NORTHENDEN by night. It’s a different world.
The summer rolls are wonders. The best I’ve ever had this side of the Mekong delta. Or even the Humber mudflats
It’s probably a different world by day too.
So let’s all take our hats off and throw them in the air while shouting ‘hoorah!’ for a bar with the joie de vivre to call itself The Grape Escape. The latter is a sort of softening introduction to the long lazy curve of the never-ending high street of Northenden, aka Palatine Road.
Half way along ‘the Strip’, as Las Vegans call this place while holidaying in the UK, is a modest unit occupied by Mi & Pho.
This is a Vietnamese restaurant which is described on its own menu as ‘the most exciting addition to Manchester’s diverse cuisine’. There is no hint who might have written this, just as on my CV there’s an uncorroborated quote to the effect, ‘that Jonathan Schofield is clearly the finest writer of stuff in Manchester… definitely in Northenden, maybe Baguley as well’.
Internally the place is either homespun or a mess with bits of crazy artworks here, untreated wood and grubby sockets and switches there - but then this is a neighbourhood restaurant and thus much may be forgiven. How much you will forgive probably depends on whether you champion indies simply for being indies. It's always about politics you know. The Guardian’s Marina O’Loughlin needs to rush here, if she loved Siam Smiles in Chinatown she’d like Mi & Pho better.
What Mi & Pho seems to have done though is become gossiped about. It is one of those places over which Manchester’s foodies say ‘I’ve heard good things about it’. Five such fine folk said exactly that to me.
And truly some of the food is very good.
The summer rolls (£3.50 to £3.95 a pair), or ‘Gol Cuon’ as they say in Northenden, are wonders. The best I’ve ever had this side of the Mekong delta. Or even the Humber mudflats. Rice paper tangles of exquisite freshness complete with cucumber, mint and coriander – ah coriander, king of herbs. The basa fish summer rolls were the pick in their effortless ‘lift’. But the prawns and char-sui pork weren’t far behind. The avocado rolls didn’t work half as well but were still good.
Basa fish, a flaking, white fish, is one of those catfish varieties that probably has counselling for body image issues in Neptune’s kingdom. The English word for these odd things is a ‘cobbler’. There are ‘blogs’ screaming (they’re always screaming) that we shouldn’t eat them as the Mekong delta is terribly polluted. I just managed to avoid a row in Mi & Pho about ‘air miles’, just.

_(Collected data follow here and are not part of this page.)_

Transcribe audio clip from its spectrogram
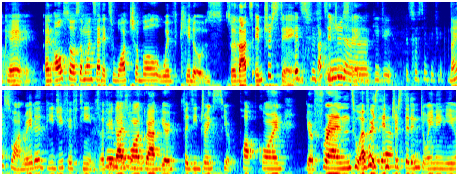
Okay. And also someone said it's watchable with kiddos. So that's interesting. it's 15 that's interesting. uh, pg it's 15 pg Nice one. Rated PG 15. So if you guys want, grab your fizzy drinks, your popcorn, your friends, whoever's Yeah. interested in joining you,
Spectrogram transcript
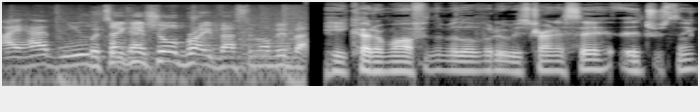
I have news. We're taking a short break, Bassem. I'll be back. He cut him off in the middle of what he was trying to say. Interesting.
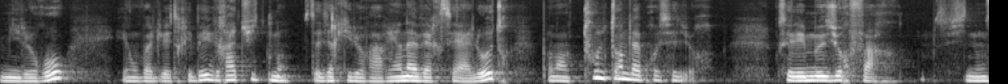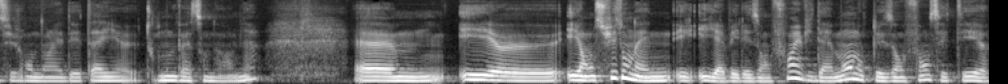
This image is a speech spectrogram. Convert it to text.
1000 euros et on va lui attribuer gratuitement. C'est-à-dire qu'il n'aura rien à verser à l'autre pendant tout le temps de la procédure. C'est les mesures phares. Sinon, si je rentre dans les détails, euh, tout le monde va s'endormir. Euh, euh, et, ensuite, on a il y avait les enfants évidemment. Donc les enfants, c'était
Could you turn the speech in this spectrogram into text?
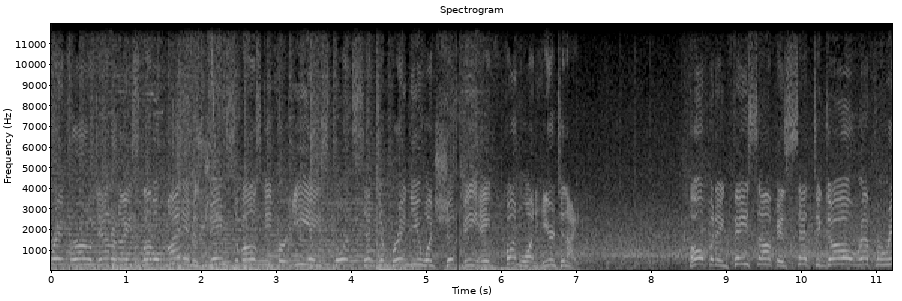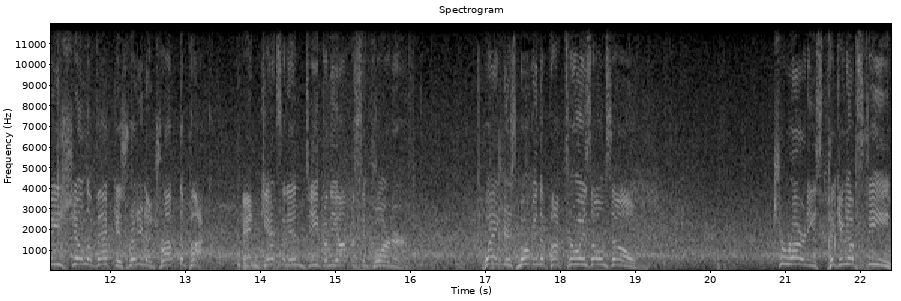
Ray Ferraro down at ice level. My name is James Cybulski for EA Sports, set to bring you what should be a fun one here tonight. Opening face-off is set to go. Referee Gilles Levesque is ready to drop the puck and gets it in deep in the opposite corner. Wagner's moving the puck through his own zone. Girardi's picking up steam.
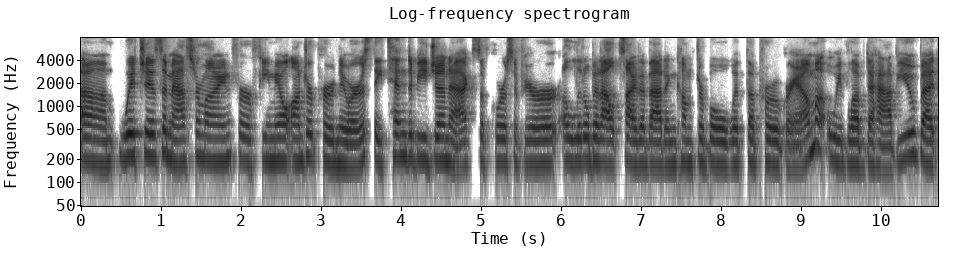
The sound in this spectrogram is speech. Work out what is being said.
um, which is a mastermind for female entrepreneurs. They tend to be Gen X, of course. If you're a little bit outside of that and comfortable with the program, we'd love to have you. But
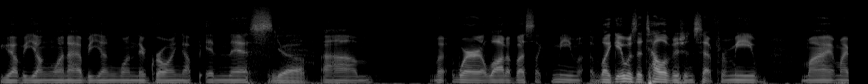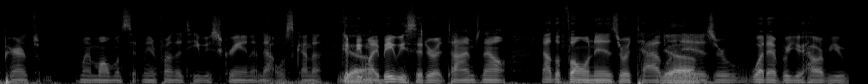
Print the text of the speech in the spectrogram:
you have a young one, I have a young one. They're growing up in this. yeah, Um, where a lot of us like me, like it was a television set for me. My my parents. My mom would sit me in front of the TV screen, and that was kind of could be my babysitter at times. Now, now the phone is, or a tablet Yeah. is, or whatever you, however you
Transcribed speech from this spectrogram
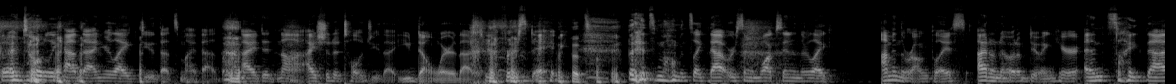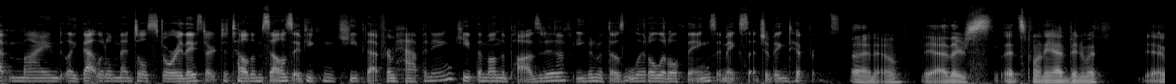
But I've totally had that, and you're like, dude, that's my bad. Like, I did not. I should have told you that you don't wear that to your first day. that's funny. But it's moments like that where someone walks in and they're like I'm in the wrong place. I don't know what I'm doing here. And it's like that mind, like that little mental story they start to tell themselves. If you can keep that from happening, keep them on the positive, even with those little, little things, it makes such a big difference. I know. Yeah, there's, it's funny. I've been with yeah,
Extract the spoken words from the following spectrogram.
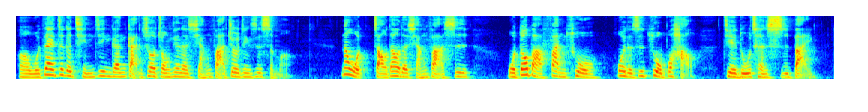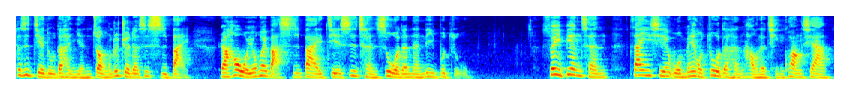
呃，我在这个情境跟感受中间的想法究竟是什么？那我找到的想法是，我都把犯错或者是做不好解读成失败，就是解读的很严重，我就觉得是失败。然后我又会把失败解释成是我的能力不足，所以变成在一些我没有做的很好的情况下，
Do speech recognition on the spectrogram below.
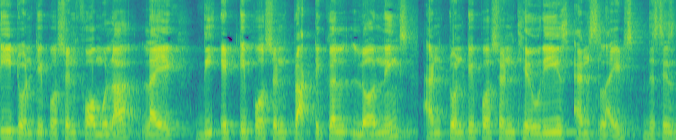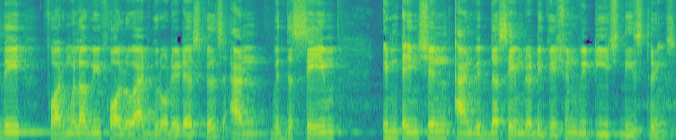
80-20% formula, like the 80% practical learnings and 20% theories and slides. This is the formula we follow at Grow Data Skills and with the same intention and with the same dedication, we teach these things.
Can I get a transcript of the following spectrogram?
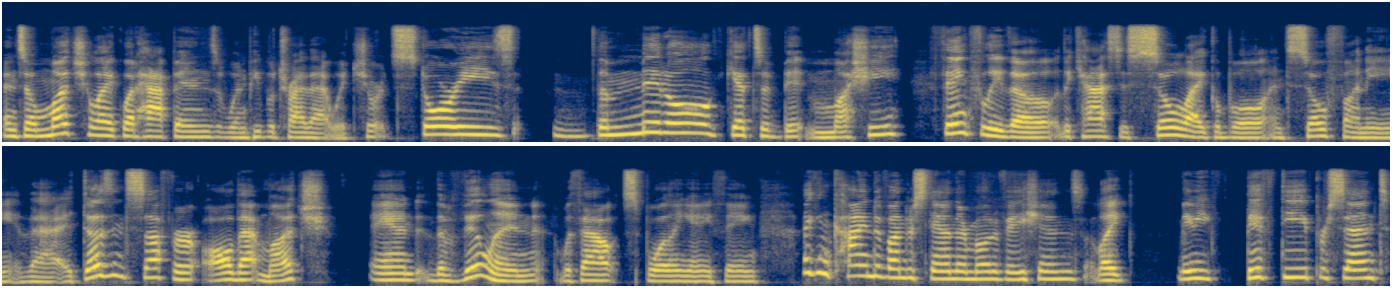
And so much like what happens when people try that with short stories, the middle gets a bit mushy. Thankfully, though, the cast is so likable and so funny that it doesn't suffer all that much. And the villain, without spoiling anything, I can kind of understand their motivations, like maybe 50%.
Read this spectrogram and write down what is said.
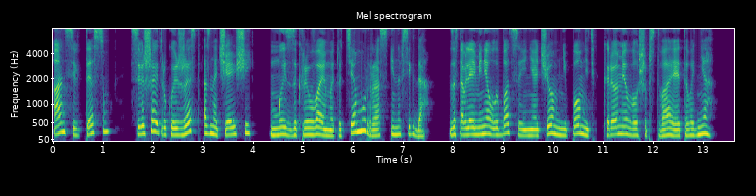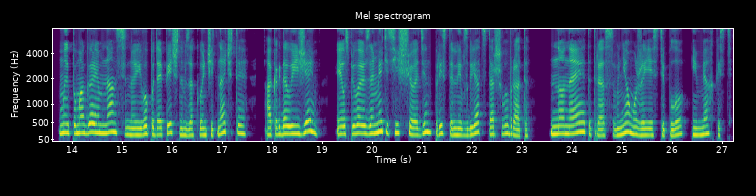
Ансель Тессум совершает рукой жест, означающий мы закрываем эту тему раз и навсегда, заставляя меня улыбаться и ни о чем не помнить, кроме волшебства этого дня. Мы помогаем Нансену и его подопечным закончить начатое, а когда уезжаем, я успеваю заметить еще один пристальный взгляд старшего брата, Но на этот раз в нем уже есть тепло и мягкость.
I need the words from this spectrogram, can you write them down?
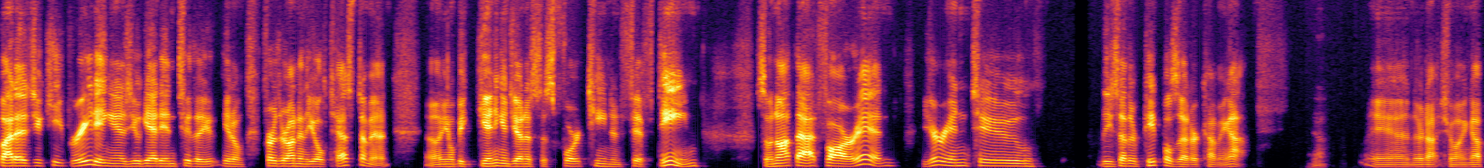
But as you keep reading, as you get into the, you know, further on in the Old Testament, uh, you know, beginning in Genesis 14 and 15, so not that far in, you're into these other peoples that are coming up. And they're not showing up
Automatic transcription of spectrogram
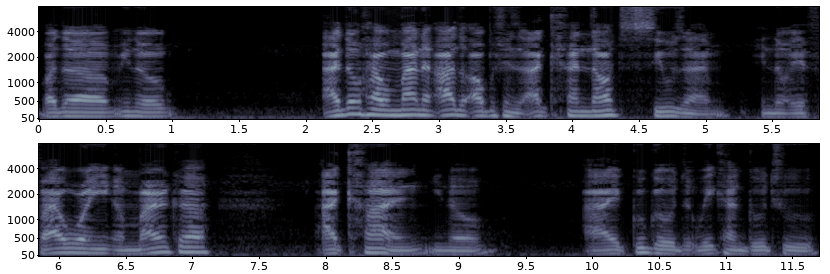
But uh, you know, I don't have many other options. I cannot sue them. You know, if I were in America, I can. You know, I googled. We can go to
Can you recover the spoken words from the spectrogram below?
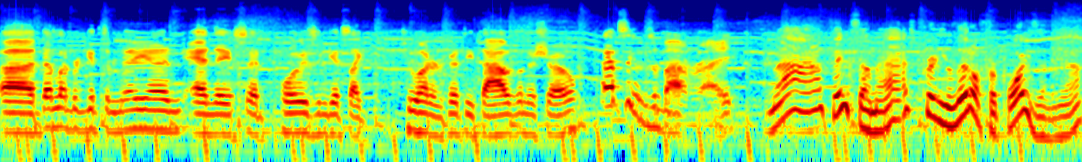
uh, Dead gets a million, and they said Poison gets like two hundred fifty thousand a show. That seems about right. No, I don't think so, man. That's pretty little for Poison, you know.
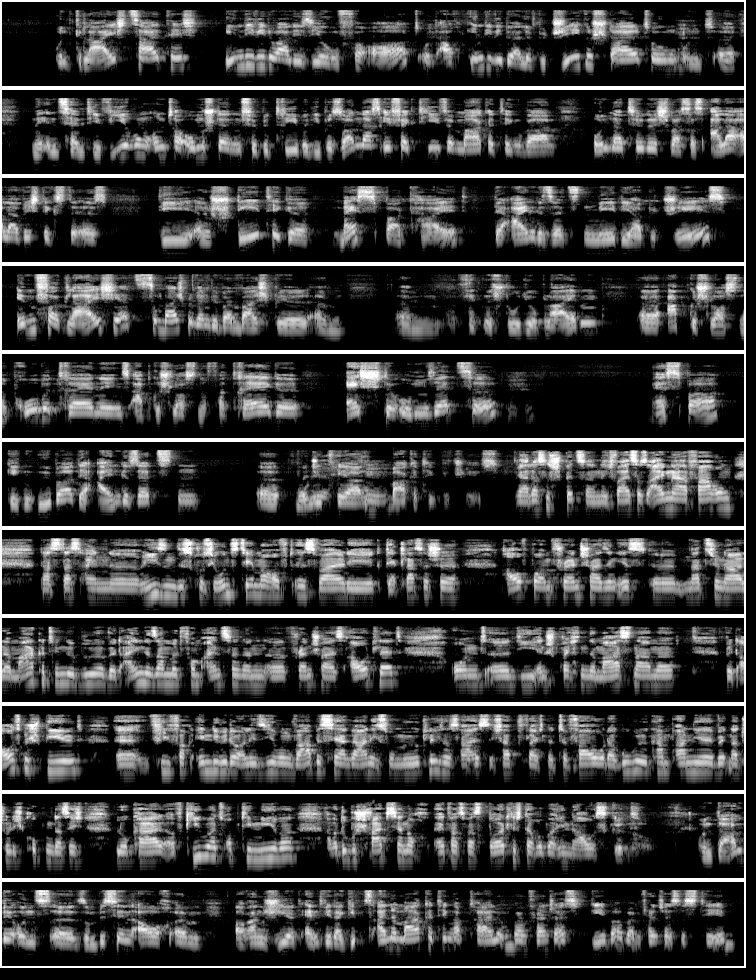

The aubergine and chicken dish for £5.80 was gooey and ok but too aubergine heavy. Sort of damp. Flabby. It did come however with a beautiful fried rice of epic stickiness that was £2.50 very well spent. In fact I could eat that egg fried rice on a regular basis as a bargain lunch.
I was recommended by the north Vietnamese waitress a south Vietnamese dish of stir-fried vermicelli, mixed salad, pickled veg, crispy shallots, crushed peanuts, fish sauce and the Mi & Pho special of salt and pepper squid with prawns - or Bun Sai Gon as it’s known in Sharston (and its bookshop, click here). This was all of £7 which was remarkable value for such a stomach buster. It was good too. Hearty. Flavoursome with the fish sauce and the shallots. Good is the right word for it.
I liked Mi & Pho.
There’s skill with the food, especially with those summer rolls, and the prices are so reasonable as to be almost unhinged. Vietnamese food fans should excursion out here. If you’re just a general food luvvie give it a go if passing. I’d like the staff to be a little friendlier and scan the room a little more but then much can be forgiven in a neighbourhood restaurant.
The place is bring-your-own-bottle. Everybody had done just that on the busy evening I went, despite the excellent homemade if alcohol free lemonade at £1.50. Odd eh? You can grab booze from either the local Tesco or the slightly closer Polish grocers in which case you can choose things like Lech beer or a golden Russian thing with a Cyrillic label that reads a bit like Markoe and lends 4.3% to the party.
Buying the Russian beer added to the Northenden experience.
As we left I wondered how we’d not heard David Lynch was filming in the suburb. There was a curious Blue Velvet, anything might happen, mood about the place, not least in the unnerving number of bars, all with three people in, and all on the east side of the road. It could have been a seaside town out of season with instead of a prom and beach a post war curve of shuttered up shops opposite.
A gang of late teen girls laughed and screeched in a bus stop as we walked to the car. Lads skateboarded past led by a tall boy dressed in Dexy’s Midnight Runners’ dungarees. As he glided close to the girls he howled at them “Come on”... ‘Eileen’ I was hoping he’d say next. He didn’t. We made our grape escape.
Mi & Pho, 384 Palatine Road, Northenden, Manchester M22 4FZ. 0161 312 3290
Food: 7.5/10 (summer rolls 9, aubergine and chicken 6, fried rice 7, vermicelli and sea food 7)